This semester, I worked hard to grow as a student, particularly focusing on how much and how well I could use more than one discipline to solve problems. In “Looking at Photography,” I used a combination of formal analysis of photographs, close reading of source texts, archival research into photography collections, and interpretation of their status and use as cultural objects, to look at some topics and techniques in photography that were something other than representational. I had to innovate when it came to showing the photographs I discussed, because the technology available did not allow for printing the images in color, let alone at photographic quality. So I created a Picasa album online to store the images electronically, and provided the professor with a link to that album.

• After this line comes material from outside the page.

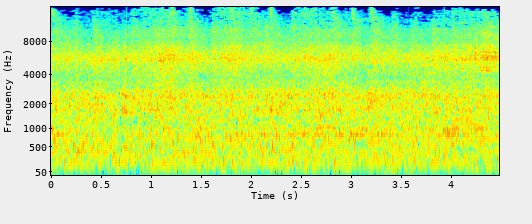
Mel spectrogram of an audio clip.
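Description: Death metal band playing live: distorted electric guitars, bass guitar and drums in a dense, steady wall of sound.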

In this way, he could view the high resolution images in color while reading the paper. This also avoided the problem of the images interfering with the text, or having to flip to the back of the paper in order to view them. By the time I had to make that decision, though, I had been prompted in many other ways to use various media to their fullest effects.
In “Media Theory and Visual Culture,” I engaged my final topic, media literacy, by combining visual and textual analysis of media objects. I also employed close readings of both theoretical and architectural frameworks of the various media systems I examined, as well as interpretation of the intersection between technology and society. Weekly input in “Media Theory and Visual Culture” was also useful for understanding that intersection. The seminar format combined with the open-source wiki that we used as a platform each week. Each of us to could put our own perspectives on the week’s readings into an archived, malleable conversation that both supplemented and engendered class discussion. The visual reminder of how differently each student approached the topic of the week was an inspiration to diversify the ways in which I could work to solve a problem.

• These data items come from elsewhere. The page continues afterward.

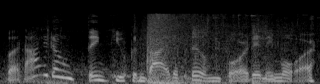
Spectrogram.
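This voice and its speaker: Casting: fussy, polite older game lady, lowish pitch, animated lilt, gently coaxing. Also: normal speed, gravelly, over music, exaggerated voice. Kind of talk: scripted video game voice acting.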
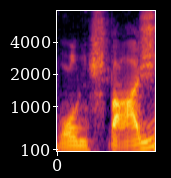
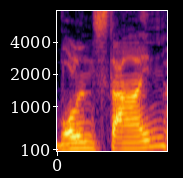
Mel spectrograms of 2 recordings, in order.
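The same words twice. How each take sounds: First: The name is said with a German-style sound. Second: The name is said with an English-style sound. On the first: "the Germans would pronounce him Wallenstein" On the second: "with an S"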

For my 505 midterm essay, I sought to bring organizational communications into conversation with interpretive cultural criticism, in order to describe GoCrossCampus as an example of an online “communications complex”. In this particular project, I failed take full advantage of the potential of the concepts I appropriated and developed, because I did not fully engage either specific discipline’s perspective before attempting to combine them. However, I cannot leave out the group project from a consideration of my interdisciplinary work this semester. In our case, we worked with criminology and social psychology to examine the phenomena of email and text message alert systems. In that group, the heterogeneity of our members led to success in dividing and combining our strengths, from the conceptual development of our project, to research and compilation of sources, to interviews and surveys of subjects, to technological construction of the presentation, culminating in the rhetorical delivery of the presentation. In general, the larger discussion section in which I participated this semester was just as successful, since our various perspectives helped to dissect the readings from each week as well as to clarify the broader contexts and specific implications of each module.

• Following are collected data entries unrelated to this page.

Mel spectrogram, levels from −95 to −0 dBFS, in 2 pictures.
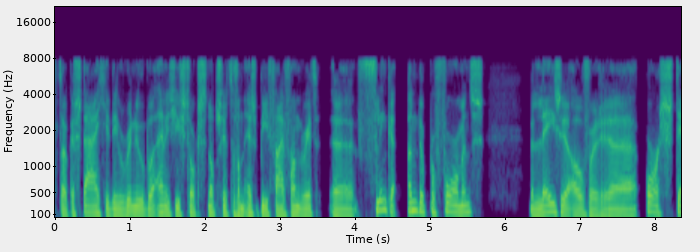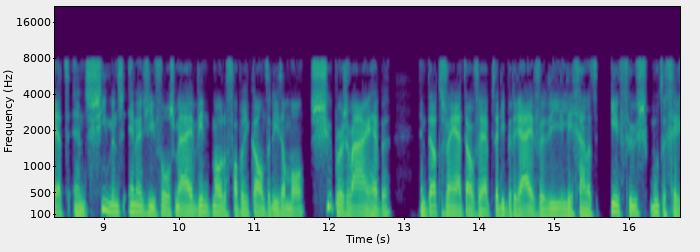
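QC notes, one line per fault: No fault to note; the speech comes over a Bluetooth mSBC headset link with nothing above 7.7 kHz.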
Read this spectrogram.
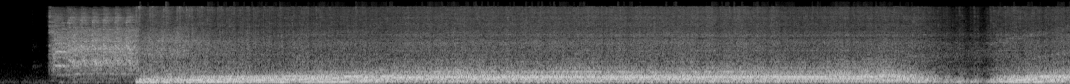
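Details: Custom Yamaha Banshee with Suzuki Katana 600cc engine, before Stage 4 rejet, pod filters on: rough uneven revving, stumbling and dipping; bogs rich when hand covers carburetor, runs lean with filters off; needs rejetting.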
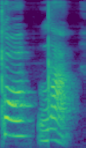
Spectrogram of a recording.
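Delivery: "Cola" in two beats, CO, gap, LA; syllables as for clapping. Shown as a demonstration. Teacher clapping out words for pupils, "Cola" split in two. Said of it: "Posso bater palma se eu quiser".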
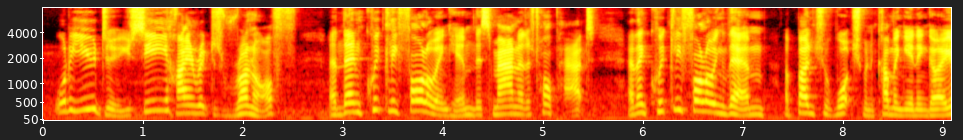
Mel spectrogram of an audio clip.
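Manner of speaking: ordinary talk, nothing marked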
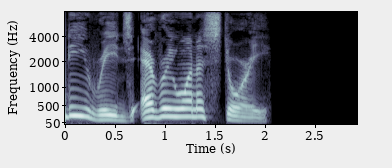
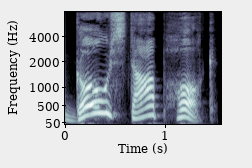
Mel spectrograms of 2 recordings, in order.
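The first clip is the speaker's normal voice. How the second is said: loud, slow and higher command; urgent command; 5 semitones higher, 5 dB louder, slower than usual. A narrator's reading. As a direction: push them to go after Hook. Policeman urging the heroes on.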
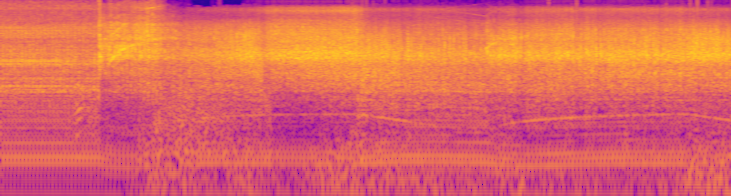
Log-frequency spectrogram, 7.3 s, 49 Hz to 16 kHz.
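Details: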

Despite mixed results and some ambiguities about my methodologies, I feel far more comfortable working between and across disciplines by the end of this semester than when I began in August. That comfort level has also translated into more confidence in setting my own goals and taking control of individual projects, solving problems, and valuing collaboration between other members of group projects. I am beginning to understand how a problem changes when more than one discipline begins to question it.